I thought, a “little bad” meant not too bad. After all, what can happen if you burn a little grease in a pan, right? Probably the wall was a bit dark with soot, and the stove top needed replaced. I had a small fire in my toaster once, too, and nothing really happened (just trashed the toaster). Then, I got the pictures and the following text:
“Kitchen is a total loss. It will probably be months until the house is ready to re-rent. Hopefully the insurance will cover loss of income because it is a rental. The tenant did not have any rental insurance, which we highly recommend just for these occasions. That would have taken care of their belongings.”
In short, the tenant lost everything. The tenant also vanished and didn’t pay me anything for the damage caused; I did not even get an, “I’m sorry.” Hey woman, you just burned down the house of a widow with a baby because you were on your damned cell phone in another room while your food was cooking on my stove! Luckily, I had a great insurance with State Farm, and they not only paid more than USD 29,000 for remodeling my house (not just the kitchen; other rooms had smoke damage and carpet damage, too), but also the lost rental income for the year it had to stay vacant. It took a long time until all this was sorted out with the mortgage lender, the insurance, and the contractor and workers, but finally, the house was restored to even better than pre-fire shape.

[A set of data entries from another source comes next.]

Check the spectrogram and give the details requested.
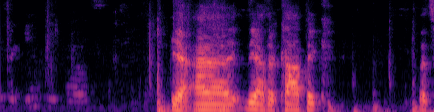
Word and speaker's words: Copic: Is Copic? It's a Japanese brand, so maybe, right? Isn't it Japanese? Yeah. It's Japanese. That might be Copic is probably. C-O-P-I-C. But everyone I've ever heard pronounces it Copic.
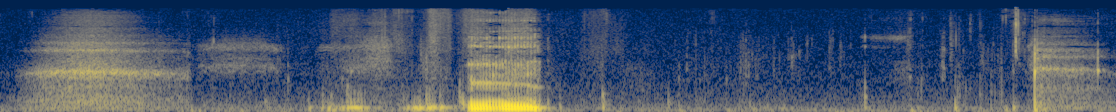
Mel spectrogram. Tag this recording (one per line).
burp
male
reaction
voice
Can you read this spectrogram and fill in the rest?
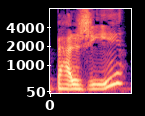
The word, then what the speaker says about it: Badguy: And they have a new tour manager played by Ricky Gervais playing Mr. Badgy. His name is pronounced spelled B-A-D-G-U-Y. Mr. Bad Guy. Badgy, okay.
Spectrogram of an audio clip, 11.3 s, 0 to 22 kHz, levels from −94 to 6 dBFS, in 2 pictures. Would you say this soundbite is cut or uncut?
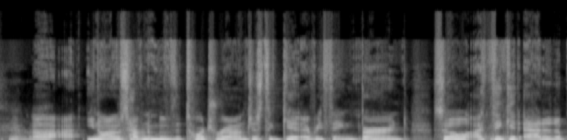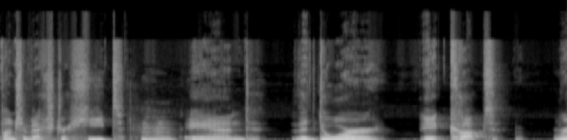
uncut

5. The tenant who didn’t pay rent during Corona
In the house that had been remodeled after the fire, I had a new tenant who lost his job during the Covid-19 pandemic. As understanding and sorry I am about this, his government allowed him to stay in my house without paying the rent for months (according to the moratorium), so since September 2020, I did not see any rental income, but had to pay the mortgage. How the heck is a landlord or landlady who is not a big corporation going to afford the mortgage payments if the tenants don’t pay up? The government did not forgive the mortgage, and neither did the mortgage lender allow a forbearance; I was threatened with foreclosure. There’s legal aid available in Illinois for housing issues (both for tenants and landlords), but since I live abroad now, nothing seemed to apply to me. Thus, I had to take what little wages I had as a primary school teacher and pay my own rent plus the mortgage of a house overseas. In January 2021, the tenant finally got into his hooves and paid off some debt, but I had to lower my monthly asking price by $100 for him to stay in the house. And during the pandemic and in that region, it is impossible to find a new tenant who can afford a higher rent any time soon. This meant, my mortgage was now higher than my rental income, so this house was a burden rather than a source of second income. Come on, guy. You got yourself a brand new kitchen there 😉

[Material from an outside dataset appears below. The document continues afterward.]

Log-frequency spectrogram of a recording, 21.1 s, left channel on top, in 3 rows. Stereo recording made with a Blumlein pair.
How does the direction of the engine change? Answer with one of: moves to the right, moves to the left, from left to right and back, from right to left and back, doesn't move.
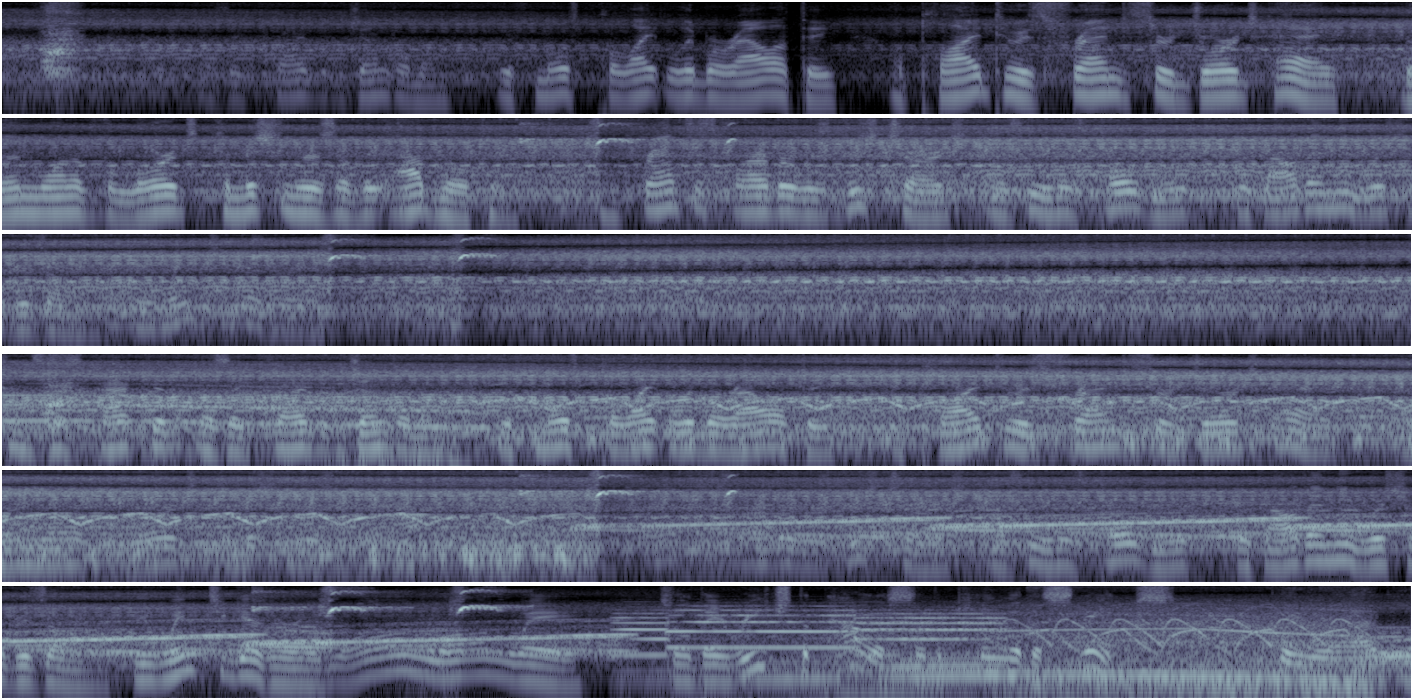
moves to the left.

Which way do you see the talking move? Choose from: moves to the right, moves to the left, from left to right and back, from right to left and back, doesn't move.
from right to left and back.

To sum it all up, I loved all our houses, and I have fond memories of each of them, but being a landlady definitely does not make you rich, especially not during a pandemic; you’re lucky if you break even, at least as long as you have mortgages on your properties. Once they’re paid off, you hopefully have enough profit to outweigh the repairs – and don’t forget a good insurance, because….. shit happens!